- I really like the leaves falling, as a mechanic. It’s a very nice blend of theme and gameplay and it both makes the board look particularly excellent and also is just … fun to do? It’s an interesting bit of strategy to decide when you want to go far versus stay close and how you want to interact with your opponents’ leaf piles. I’m really into it.
- Four-player score calculation for the Summer can be a bit annoying. You’re just spending a lot of time walking the hiker around, which is fine. You may want to use the Wind Movement token to score the regions, as well, or clear the leaves off once you’re done. Up to you! It can just take a hot minute. It’s better than having to score Bunny Kingdom, though.
- The red and the orange are a bit close to each other. I’m really only noticing this while I’m doing photos, but most of the orange tokens are kinda coming out red. Maybe I should get better at photo editing, sure, but they are kind of similar. Thankfully, they’re different shapes (significantly so), so it’s not that big of a deal, long term.

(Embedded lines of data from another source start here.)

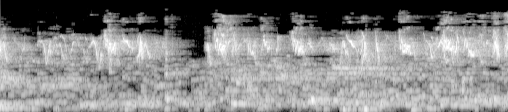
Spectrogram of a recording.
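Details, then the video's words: Winter sparrows chirping near a frozen lake in a Moscow park, Russia; bursts of rapid, bright tweets come in clusters roughly every second, with a soft background rumble of the surroundings. "Sparrows singing"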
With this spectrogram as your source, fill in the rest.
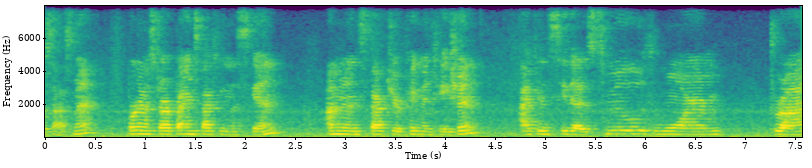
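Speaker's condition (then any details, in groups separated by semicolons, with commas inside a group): No condition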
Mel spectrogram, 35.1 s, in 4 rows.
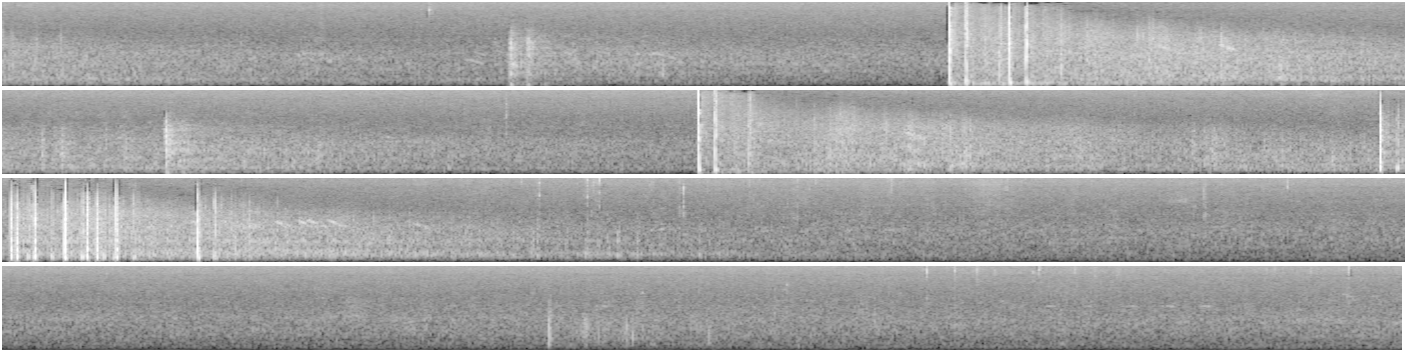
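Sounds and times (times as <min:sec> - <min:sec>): firework shells bursting: 0:05.9 - 0:10.9, 0:13.1 - 0:16.8.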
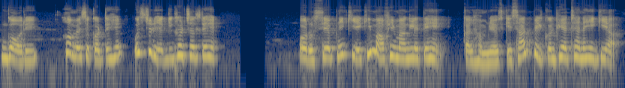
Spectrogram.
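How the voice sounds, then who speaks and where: A woman voicing a rude, selfish, scornful male crow with a quick temper in a cartoon. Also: high-pitched, natural voice. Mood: scared. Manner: scornful, complaining. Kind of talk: Hindi cartoon character acting.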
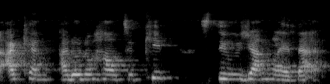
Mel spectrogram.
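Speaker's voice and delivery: ordinary delivery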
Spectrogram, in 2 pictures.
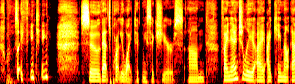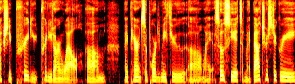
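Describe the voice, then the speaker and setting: A woman with an American accent and a very deep, low pitch talks at a fairly quick pace with lively intonation and vocal fry, her voice dry and close with no echo in a very clean recording over a silent background. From California, Seaside. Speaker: psychologist. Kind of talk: panel discussion.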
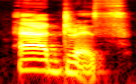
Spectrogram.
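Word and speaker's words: address: আমরা ডি ডি পেয়েছি দেখো আমরা দুইটা ডি পেয়েছি তাই একটা ডি এর উচ্চারণ করছি একটা ডি এর উচ্চারণ করছি না তো এডি অ্যাড আর ই এস S race অ্যাড্রেস অ্যাড্রেস চলো আমরা পরের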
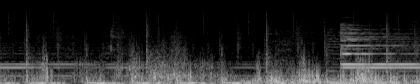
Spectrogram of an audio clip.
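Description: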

- Be very careful punching out the trees. I definitely messed up a couple because they have tiny edges. it makes them look more tree-like, for sure, but it also means the odds of any of them getting ruined is kind of nonzero. Just be very precise when you’re punching them.
- 3P can be slightly kingmakey. That’s just the nature of three-player area control games, I fear. It’s not as bad as I’ve seen in other games, but it does bear mentioning, somewhat.
Overall: 8.75 / 10
Overall, yeah, I’m pretty here for Bosk. Normally, area control games aren’t my jam, too much, but the thing this one’s got going for it is some really nice art, to draw me in; some simple rules, so that I stay engaged; and some fun, thematic gameplay, so that I enjoy the experience from start to finish. I think this one’s an excellent gateway game for area control games, as well as a nice game for fans of the genre that maybe don’t want to get into each others’ business constantly. Major selling point is definitely Kwanchai Moriya’s art, but the game itself underneath is also very solid, boasting excellent component quality and a lot of fun interaction. I keep a shelf (and a list, because it’s a small shelf) of games that I think are excellent gateway games (or games I would bring to a game night where I don’t know all the players’ preferences), and I think Bosk is definitely making its way onto that list. It’s got all the hallmarks down: great art, solid table presence, and straightforward gameplay. Anyways, I’m repeating myself a bit, so I’ll wrap this up, but if you’re looking for an area-control game that you can play in 30 – 40 minutes, you’re trying to get a solid board game for your outdoorsy friends that love hiking, or you’re just a big fan of games with fantastic artwork, I’d definitely recommend checking out Bosk! I’ve really enjoyed playing it.